but the changes are already under way. some cooler conditions through the day ahead. quite a lot of cloud around as well. that cloud will break up through the day, so we will see some spells of sunshine. the best of these likely to be found across parts of wales and the south—west. equally, just the odd scattered showers, but those temperatures down on where they have been. highs of between 15 and 21 degrees. no more mid—20s. now, during tuesday night, we'll see a mixture of clear skies and patchy cloud. it should stay just about dry. it's going to turn into a relatively cool night. temperatures in quite a few places should get down into single digits. we go into wednesday and we start off on a fine note, but frontal systems approaching from the north—west. more on that in a moment. we start wednesday, though, with high pressure across the british isles. so actually not a bad start to the day. good spells of the shine to be had. perhaps just the odd shower breaking out as cloud builds up through the day.
but, up to the north—west, you will already have spotted this. quite a significant change. rain into northern ireland, western scotland by the end of the day. strengthening winds as well. and as we go through wednesday night, a spell of very disturbed weather. very heavy rain pushing in from the west. really strong winds as well. wind gusts easily 40—50mph. but perhaps through the central belt, those wind gusts as strong as 60 mph. we will keep you posted on that forecast for wednesday night into thursday. it all comes courtesy of this, an unusually deep area of low pressure for the time of year. but it will drift away fairly quickly during thursday. so the winds will ease, much of the rain will clear away. and actually things should brighten up through the day. but it is again going to feel relatively cool. those temperatures at best between 15 and 21 degrees. then, as we head towards the end of the week, we stick with that cooler feel. yes, there will be some dry weather.

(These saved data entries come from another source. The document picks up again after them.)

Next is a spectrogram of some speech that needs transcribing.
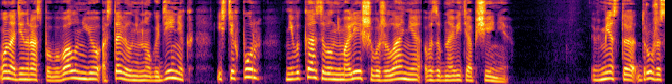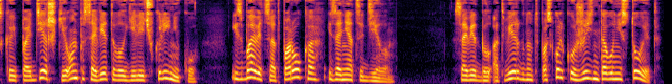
Он один раз побывал у нее, оставил немного денег и с тех пор не выказывал ни малейшего желания возобновить общение. Вместо дружеской поддержки он посоветовал ей лечь в клинику, избавиться от порока и заняться делом. Совет был отвергнут, поскольку жизнь того не стоит –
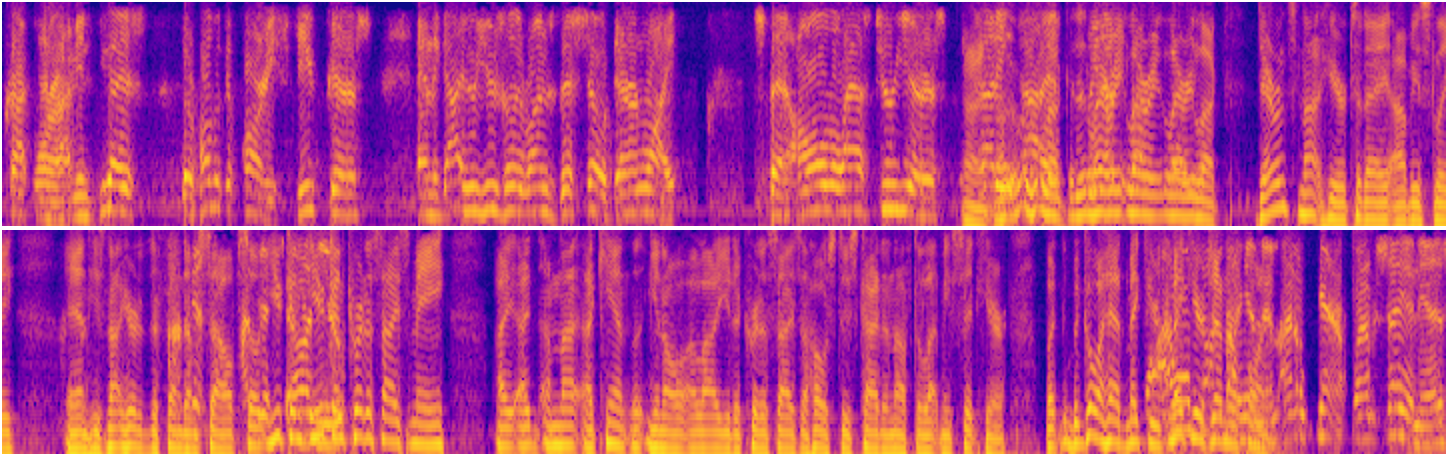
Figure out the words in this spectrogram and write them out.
crap going on. I mean, you guys, the Republican Party, Steve Pearce, and the guy who usually runs this show, Darren White, spent all the last two years right. cutting Uh, look, Larry, Larry, Larry, look. Darren's not here today, obviously, and he's not here to defend just- himself. So you can you you. can criticize me. I, I I'm not I can't you know allow you to criticize a host who's kind enough to let me sit here. But but go ahead, make your Well, make your general him, point. I don't care. What I'm saying is,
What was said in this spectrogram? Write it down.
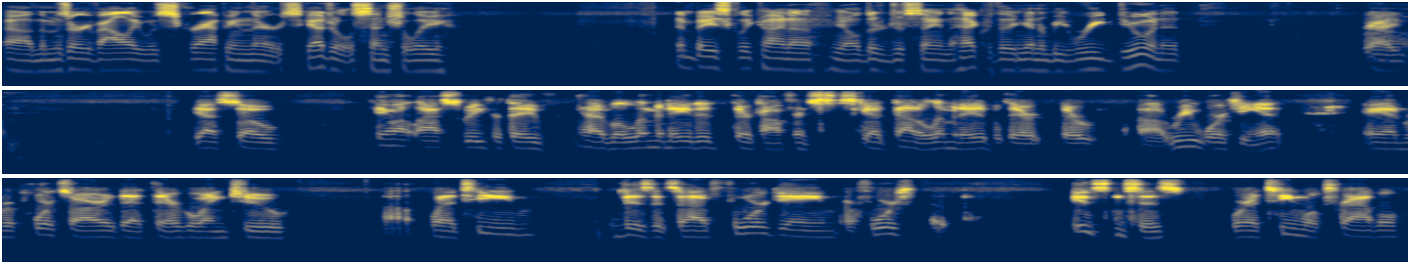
uh, the Missouri Valley was scrapping their schedule essentially, and basically kind of you know they're just saying the heck with it, they're going to be redoing it. Right. Um, Yeah, so came out last week that they've have eliminated their conference schedule. Not eliminated, but they're they're uh, reworking it. And reports are that they're going to, uh, when a team visits, have four game or four instances where a team will travel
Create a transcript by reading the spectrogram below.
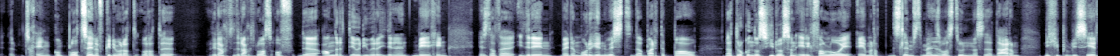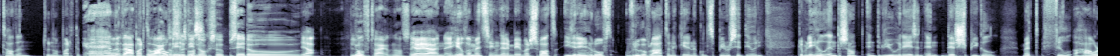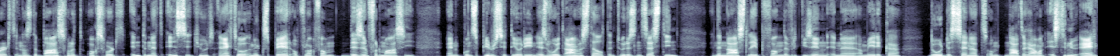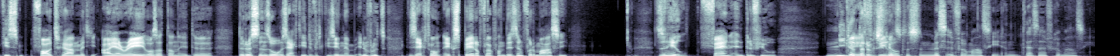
het ging een complot zijn of ik weet niet wat, dat- wat de gedachte erachter was. Of de andere theorie waar iedereen in mee ging, is dat eh, iedereen bij de morgen wist dat Bart de Pauw dat er ook een dossier was van Erik van Looy, eh, maar dat de slimste mens was toen, en dat ze dat daarom niet gepubliceerd hadden, toen dat Bart de Pauw... eh, Ja, inderdaad. Bart de er waren zo die nog zo pseudo Ja, geloofd of zo. ja, ja, en heel veel mensen gingen daarin mee. Maar zwart, iedereen gelooft vroeg of laat een keer in een conspiracy-theorie. Ik heb een heel interessant interview gelezen in Der Spiegel met Phil Howard. En dat is de baas van het Oxford Internet Institute. En echt wel een expert op vlak van desinformatie en conspiracy-theorieën. Is bijvoorbeeld aangesteld in 2016 in de nasleep van de verkiezingen in eh, Amerika door de Senat om na te gaan van is er nu eigenlijk iets fout gegaan met die IRA, was dat dan, eh, de, de Russen zo gezegd die de verkiezingen hebben beïnvloed. Dus echt wel een expert op vlak van desinformatie. Het is een heel fijn interview. Niet dat er verschil wereld... tussen misinformatie en desinformatie?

there will be some spells of sunshine, but also spells of rain at times. that's all from me for now. hello, this is bbc news. i'm babita sharma in singapore, with special coverage of the kim—trump summit. donald trump and kimjong—un have met and shaken hands at the start of their historic one—day summit in singapore. the us president and north korean leader held one—on—one talks with translators on defusing tensions and nuclear disarmament, before joining teams of officials for wider discussions. as those got under way, trump told kim: "working together we will get it taken care of... we will solve it." the much anticipated summit follows a year of exchanging threats — and many months of diplomatic twists and turns. we will have all the details for